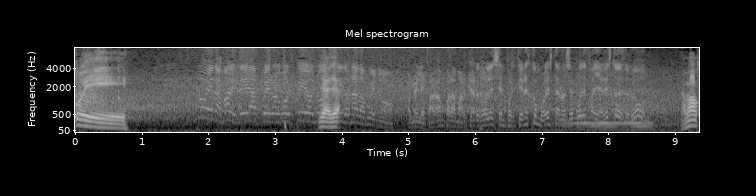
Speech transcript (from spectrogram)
Uy No era mala idea, pero el golpeo no Ya, ha ya. nada bueno. Hombre, le pagan para marcar goles en posiciones como esta. No se puede fallar esto, desde luego. Vamos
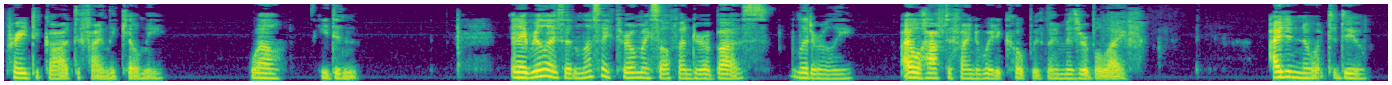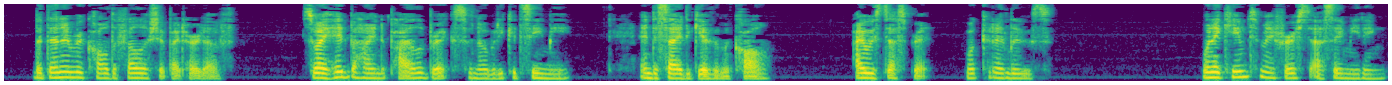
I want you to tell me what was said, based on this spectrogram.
prayed to God to finally kill me. Well, he didn't. And I realized that unless I throw myself under a bus, literally, I will have to find a way to cope with my miserable life. I didn't know what to do. But then I recalled a fellowship I'd heard of, so I hid behind a pile of bricks so nobody could see me, and decided to give them a call. I was desperate. What could I lose? When I came to my first SA meeting,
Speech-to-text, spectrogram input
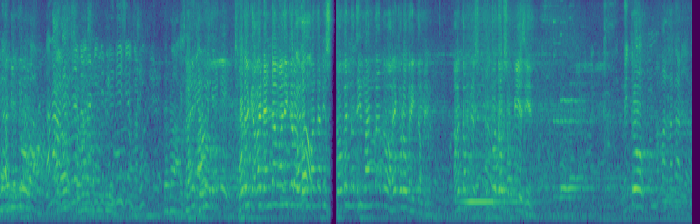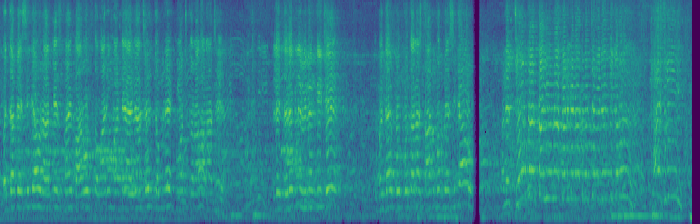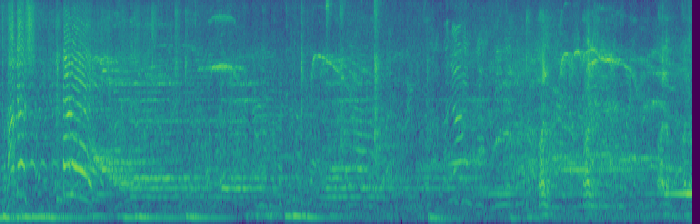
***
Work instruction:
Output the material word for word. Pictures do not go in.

Written solution:
Speech transcript (from spectrogram)
Uy No era mala idea, pero el golpeo no Ya, ha ya. nada bueno. Hombre, le pagan para marcar goles en posiciones como esta. No se puede fallar esto, desde luego. Vamos
I want you to tell me what was said, based on this spectrogram.
prayed to God to finally kill me. Well, he didn't. And I realized that unless I throw myself under a bus, literally, I will have to find a way to cope with my miserable life. I didn't know what to do. But then I recalled a fellowship I'd heard of, so I hid behind a pile of bricks so nobody could see me, and decided to give them a call. I was desperate. What could I lose? When I came to my first SA meeting,
Speech-to-text, spectrogram input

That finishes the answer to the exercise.